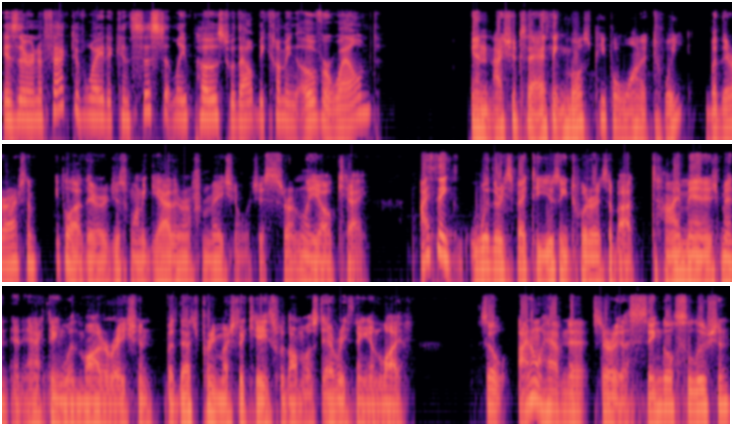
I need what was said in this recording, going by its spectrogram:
Is there an effective way to consistently post without becoming overwhelmed? And I should say, I think most people want to tweet, but there are some people out there who just want to gather information, which is certainly okay. I think, with respect to using Twitter, it's about time management and acting with moderation, but that's pretty much the case with almost everything in life. So I don't have necessarily a single solution.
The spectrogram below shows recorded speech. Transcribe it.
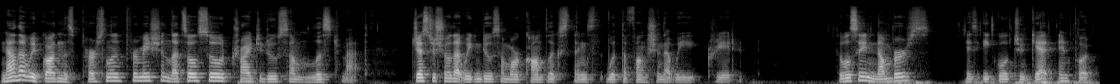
Now that we've gotten this personal information, let's also try to do some list math just to show that we can do some more complex things with the function that we created. So we'll say numbers is equal to get input.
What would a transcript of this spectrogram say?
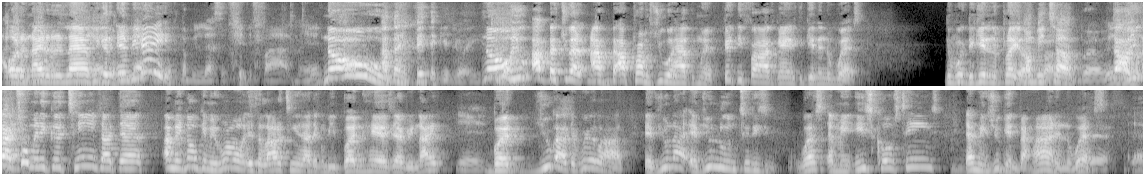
I or the think night of the last it week of ain't the gonna less NBA. It's gonna be less than fifty-five, man. No, I think 50 get your AC. No, you. I bet you got. I, I promise you will have to win 55 games to get in the West, to, to get in the playoffs. It's gonna be bro. tough, bro. It's No, you got tough. too many good teams out there. I mean, don't get me wrong. There's a lot of teams out there gonna be butting heads every night. Yeah. But you got to realize if you're not, if you're losing to these West, I mean East Coast teams, that means you're getting behind in the West. Yeah.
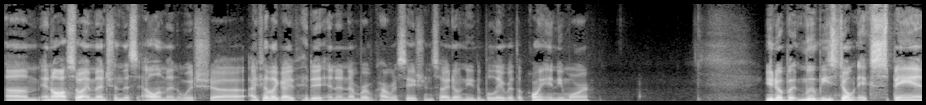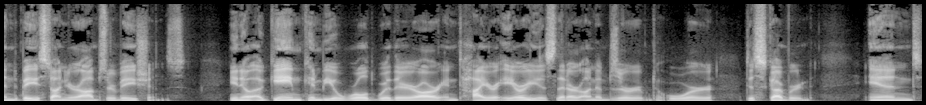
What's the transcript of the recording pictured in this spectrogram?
Um, and also, I mentioned this element, which uh, I feel like I've hit it in a number of conversations, so I don't need to belabor the point anymore. You know, but movies don't expand based on your observations. You know, a game can be a world where there are entire areas that are unobserved or discovered. And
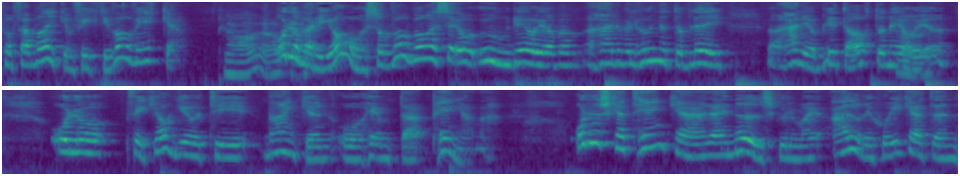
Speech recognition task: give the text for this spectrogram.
på fabriken fick de var vecka. Ja, ja, Och då var det jag som var bara så ung då. Jag var, hade väl hunnit att bli, hade jag blivit 18 år Ja. ju. Och då fick jag gå till banken och hämta pengarna. Och du ska tänka dig nu skulle man ju aldrig skickat en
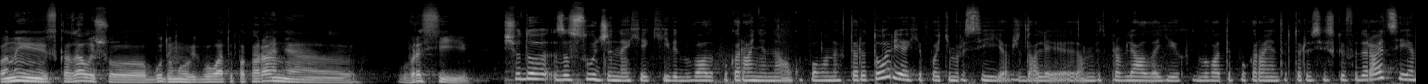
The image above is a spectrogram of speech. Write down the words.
Вони сказали, що будемо відбувати покарання в Росії. Щодо засуджених, які відбували покарання на окупованих територіях, і потім Росія вже далі там відправляла їх відбувати покарання на території Російської Федерації.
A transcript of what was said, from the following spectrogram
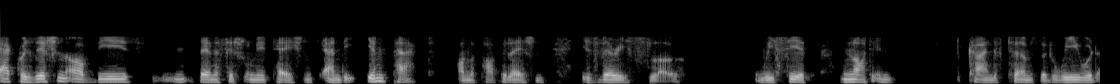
acquisition of these beneficial mutations and the impact on the population is very slow. We see it not in kind of terms that we would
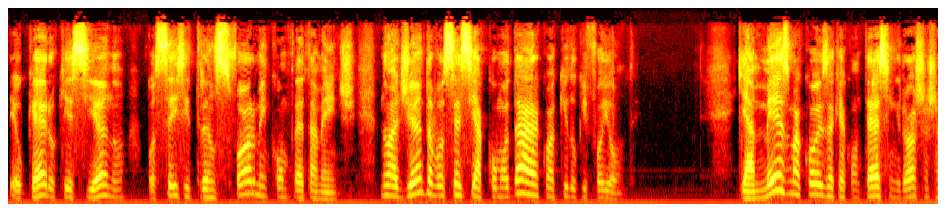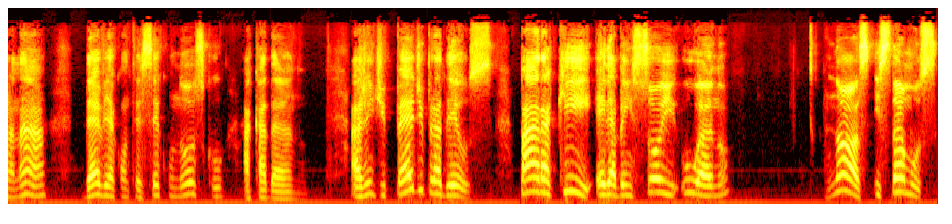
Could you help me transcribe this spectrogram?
Eu quero que esse ano vocês se transformem completamente. Não adianta você se acomodar com aquilo que foi ontem. E a mesma coisa que acontece em Rosh Hashanah deve acontecer conosco a cada ano a gente pede para Deus para que Ele abençoe o ano, nós estamos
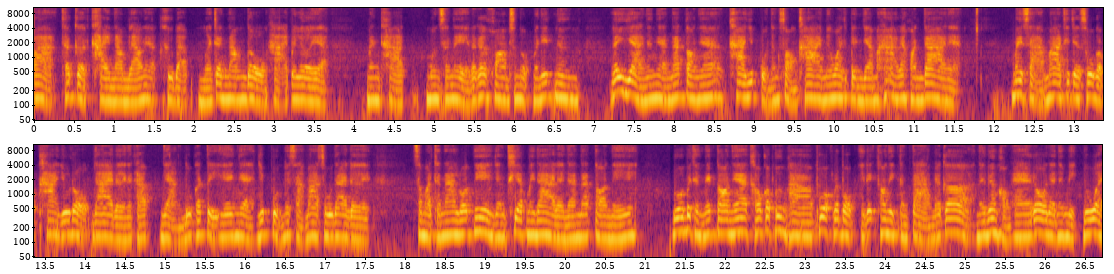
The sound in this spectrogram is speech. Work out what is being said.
ว่าถ้าเกิดใครนำแล้วเนี่ยคือแบบเหมือนจะนำโด่งหายไปเลยอะ มันขาดมนต์เสน่ห์แล้วก็ความสนุกมานิดนึง และอีกอย่างหนึ่งเนี่ยณตอนนี้ค่ายญี่ปุ่นทั้งสองค่าย ไม่ว่าจะเป็นยามาฮ่าและฮอนด้าเนี่ยไม่สามารถที่จะสู้กับค่ายยุโรปได้เลยนะครับ อย่างดูคติเองเนี่ยญี่ปุ่นไม่สามารถสู้ได้เลย สมรรถนะรถนี่ยังเทียบไม่ได้เลยนะณตอนนี้รวมไปถึงในตอนนี้เขาก็พึ่งพาพวกระบบอิเล็กทรอนิกส์ต่างๆ แล้วก็ในเรื่องของแอโร d y นามิกด้วย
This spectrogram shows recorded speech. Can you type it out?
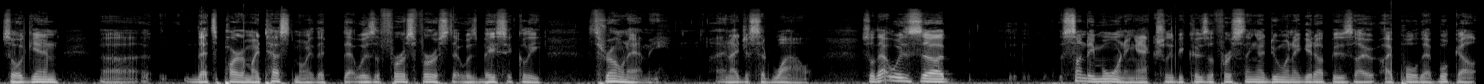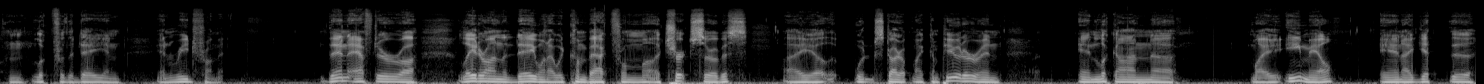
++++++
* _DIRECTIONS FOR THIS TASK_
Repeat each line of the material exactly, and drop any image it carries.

* _RESULT OF THIS EXERCISE_
I need what was said in this recording, going by its spectrogram:
Is there an effective way to consistently post without becoming overwhelmed? And I should say, I think most people want to tweet, but there are some people out there who just want to gather information, which is certainly okay. I think, with respect to using Twitter, it's about time management and acting with moderation, but that's pretty much the case with almost everything in life. So I don't have necessarily a single solution.
The spectrogram below shows recorded speech. Transcribe it.
Now that we've gotten this personal information, let's also try to do some list math just to show that we can do some more complex things with the function that we created. So we'll say numbers is equal to get input.
What would a transcript of this spectrogram say?
I or the think night of the last it week of ain't the gonna less NBA. It's gonna be less than fifty-five, man. No, I think 50 get your AC. No, you. I bet you got. I, I promise you will have to win 55 games to get in the West, to, to get in the playoffs. It's gonna be bro. tough, bro. It's No, you got tough. too many good teams out there. I mean, don't get me wrong. There's a lot of teams out there gonna be butting heads every night. Yeah. But you got to realize if you're not, if you're losing to these West, I mean East Coast teams, that means you're getting behind in the West. Yeah.
What's the transcript of the recording pictured in this spectrogram?
Um, and also, I mentioned this element, which uh, I feel like I've hit it in a number of conversations, so I don't need to belabor the point anymore. You know, but movies don't expand based on your observations. You know, a game can be a world where there are entire areas that are unobserved or discovered. And
Speech recognition task: give the text for this spectrogram.
på fabriken fick de var vecka. Ja, ja, Och då var det jag som var bara så ung då. Jag var, hade väl hunnit att bli, hade jag blivit 18 år Ja. ju. Och då fick jag gå till banken och hämta pengarna. Och du ska tänka dig nu skulle man ju aldrig skickat en
The image above is a spectrogram of speech. Write down the words.
Вони сказали, що будемо відбувати покарання в Росії. Щодо засуджених, які відбували покарання на окупованих територіях, і потім Росія вже далі там відправляла їх відбувати покарання на території Російської Федерації.
A transcript of what was said, from the following spectrogram
acquisition of these beneficial mutations and the impact on the population is very slow. We see it not in kind of terms that we would
Could you help me transcribe this spectrogram?
Eu quero que esse ano vocês se transformem completamente. Não adianta você se acomodar com aquilo que foi ontem. E a mesma coisa que acontece em Rosh Hashanah deve acontecer conosco a cada ano a gente pede para Deus para que Ele abençoe o ano, nós estamos
The sound in this spectrogram is speech. Work out what is being said.
ว่าถ้าเกิดใครนำแล้วเนี่ยคือแบบเหมือนจะนำโด่งหายไปเลยอะ มันขาดมนต์เสน่ห์แล้วก็ความสนุกมานิดนึง และอีกอย่างหนึ่งเนี่ยณตอนนี้ค่ายญี่ปุ่นทั้งสองค่าย ไม่ว่าจะเป็นยามาฮ่าและฮอนด้าเนี่ยไม่สามารถที่จะสู้กับค่ายยุโรปได้เลยนะครับ อย่างดูคติเองเนี่ยญี่ปุ่นไม่สามารถสู้ได้เลย สมรรถนะรถนี่ยังเทียบไม่ได้เลยนะณตอนนี้รวมไปถึงในตอนนี้เขาก็พึ่งพาพวกระบบอิเล็กทรอนิกส์ต่างๆ แล้วก็ในเรื่องของแอโร d y นามิกด้วย
This spectrogram shows recorded speech. Can you type it out?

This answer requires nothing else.